◆ EXERCISE BRIEF
Everything in the data below is left aside except the lines from the one containing "Identify the words" through the one containing "I can't read"; repeat those exactly.
=-=-=
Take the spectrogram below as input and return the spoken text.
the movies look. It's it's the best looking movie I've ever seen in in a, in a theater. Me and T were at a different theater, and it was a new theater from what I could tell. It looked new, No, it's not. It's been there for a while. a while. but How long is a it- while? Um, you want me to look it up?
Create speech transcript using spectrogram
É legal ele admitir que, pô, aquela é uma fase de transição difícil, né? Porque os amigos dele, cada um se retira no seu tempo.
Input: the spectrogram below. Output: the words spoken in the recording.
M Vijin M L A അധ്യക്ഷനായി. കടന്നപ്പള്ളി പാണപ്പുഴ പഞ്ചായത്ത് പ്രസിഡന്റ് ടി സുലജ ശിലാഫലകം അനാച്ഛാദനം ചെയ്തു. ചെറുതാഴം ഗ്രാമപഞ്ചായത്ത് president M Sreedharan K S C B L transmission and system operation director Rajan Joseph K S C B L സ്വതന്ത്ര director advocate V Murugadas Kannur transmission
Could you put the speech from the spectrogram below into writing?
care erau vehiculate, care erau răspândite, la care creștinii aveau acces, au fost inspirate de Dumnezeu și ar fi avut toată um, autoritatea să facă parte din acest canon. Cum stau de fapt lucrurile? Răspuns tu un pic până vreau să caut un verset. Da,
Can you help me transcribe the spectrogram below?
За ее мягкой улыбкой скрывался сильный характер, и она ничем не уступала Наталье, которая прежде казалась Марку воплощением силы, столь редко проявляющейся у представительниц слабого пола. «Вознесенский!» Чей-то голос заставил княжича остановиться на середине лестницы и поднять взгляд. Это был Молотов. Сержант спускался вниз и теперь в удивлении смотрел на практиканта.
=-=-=
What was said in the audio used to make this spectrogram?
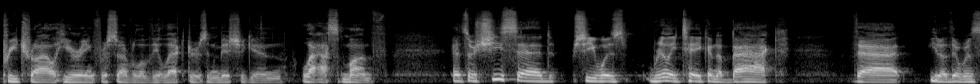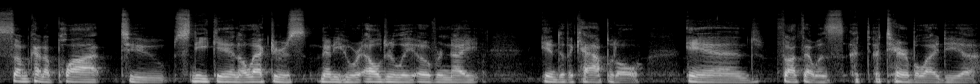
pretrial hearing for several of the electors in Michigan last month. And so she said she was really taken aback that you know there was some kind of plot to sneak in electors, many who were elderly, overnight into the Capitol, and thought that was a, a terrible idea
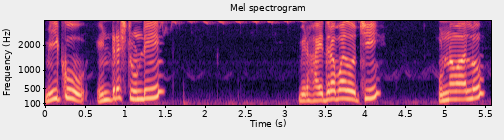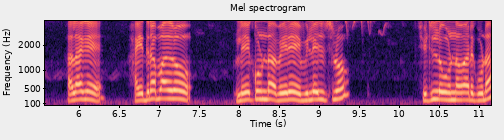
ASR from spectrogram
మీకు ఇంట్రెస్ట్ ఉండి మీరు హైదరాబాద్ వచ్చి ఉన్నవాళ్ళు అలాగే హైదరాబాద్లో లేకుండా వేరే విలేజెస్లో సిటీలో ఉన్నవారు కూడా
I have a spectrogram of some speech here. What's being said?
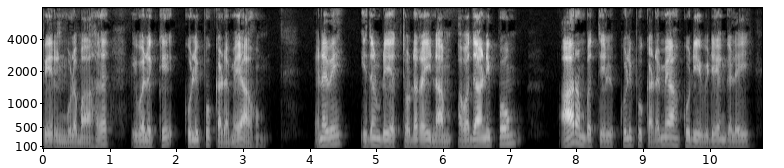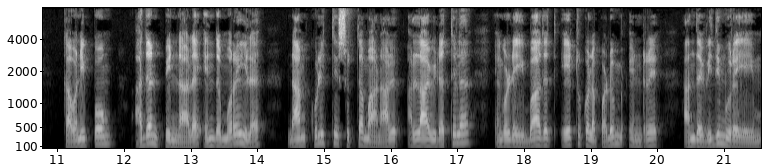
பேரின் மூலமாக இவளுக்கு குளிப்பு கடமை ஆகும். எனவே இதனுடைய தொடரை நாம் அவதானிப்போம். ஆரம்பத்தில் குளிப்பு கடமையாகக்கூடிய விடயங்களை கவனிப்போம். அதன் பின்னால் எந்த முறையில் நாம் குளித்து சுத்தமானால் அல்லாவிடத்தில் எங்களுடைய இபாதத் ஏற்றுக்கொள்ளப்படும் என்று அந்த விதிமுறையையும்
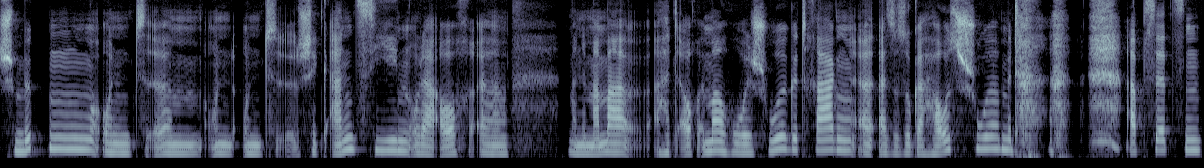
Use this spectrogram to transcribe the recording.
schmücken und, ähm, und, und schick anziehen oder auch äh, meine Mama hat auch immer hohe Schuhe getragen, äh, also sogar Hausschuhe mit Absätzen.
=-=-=
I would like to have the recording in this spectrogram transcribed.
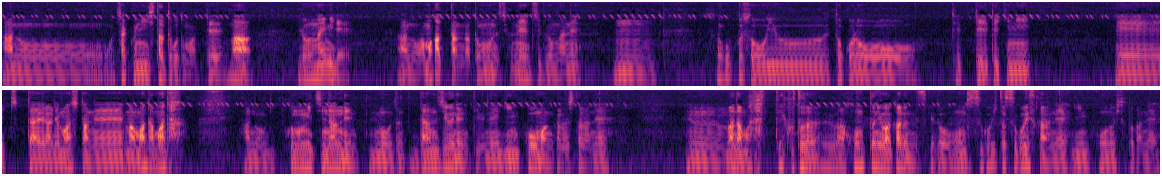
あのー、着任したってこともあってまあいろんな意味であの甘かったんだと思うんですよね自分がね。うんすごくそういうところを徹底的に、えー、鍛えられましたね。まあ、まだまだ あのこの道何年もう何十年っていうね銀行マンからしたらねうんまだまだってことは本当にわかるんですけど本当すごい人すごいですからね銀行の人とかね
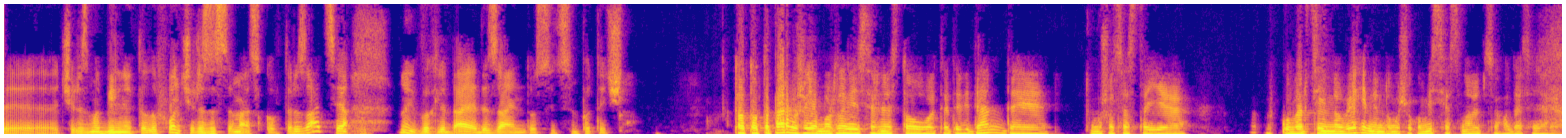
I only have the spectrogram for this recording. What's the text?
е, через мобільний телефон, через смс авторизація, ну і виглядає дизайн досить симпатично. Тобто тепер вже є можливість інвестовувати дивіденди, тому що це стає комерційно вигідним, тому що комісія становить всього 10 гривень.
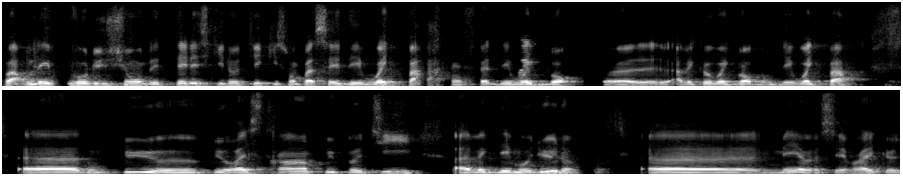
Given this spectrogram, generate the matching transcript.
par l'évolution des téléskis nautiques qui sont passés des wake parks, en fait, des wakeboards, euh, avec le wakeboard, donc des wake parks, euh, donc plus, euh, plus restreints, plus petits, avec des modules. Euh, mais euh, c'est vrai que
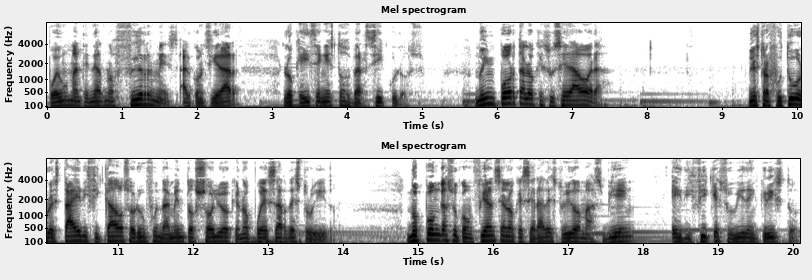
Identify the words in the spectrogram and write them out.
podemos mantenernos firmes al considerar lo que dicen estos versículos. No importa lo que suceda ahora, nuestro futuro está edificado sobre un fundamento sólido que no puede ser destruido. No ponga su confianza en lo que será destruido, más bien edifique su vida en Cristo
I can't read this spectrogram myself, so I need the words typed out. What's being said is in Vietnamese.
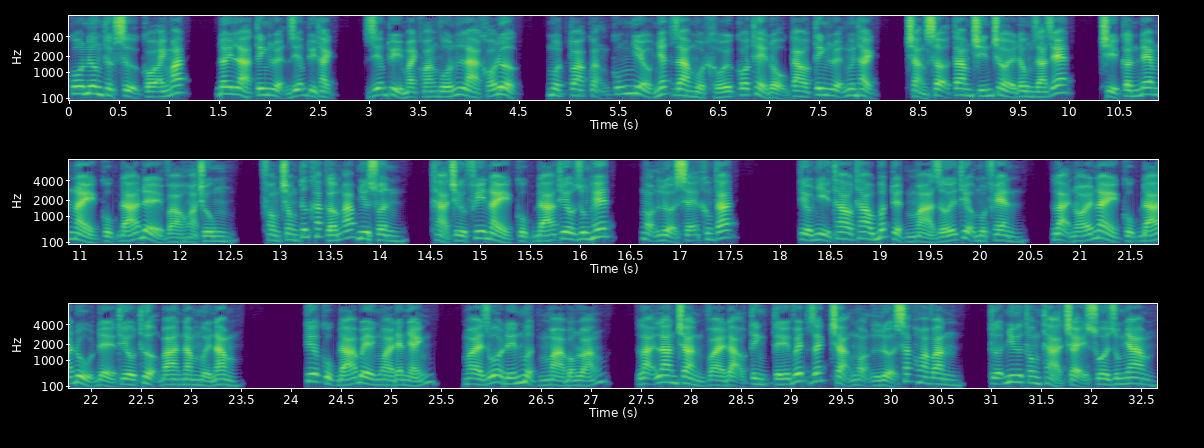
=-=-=
◆ SOLUTION TO THE PROBLEM
Identify the words in the spectrogram and write them out.
podemos mantenernos firmes al considerar lo que dicen estos versículos. No importa lo que suceda ahora, nuestro futuro está edificado sobre un fundamento sólido que no puede ser destruido. No ponga su confianza en lo que será destruido, más bien edifique su vida en Cristo
I can't read this spectrogram myself, so I need the words typed out. What's being said is in Vietnamese.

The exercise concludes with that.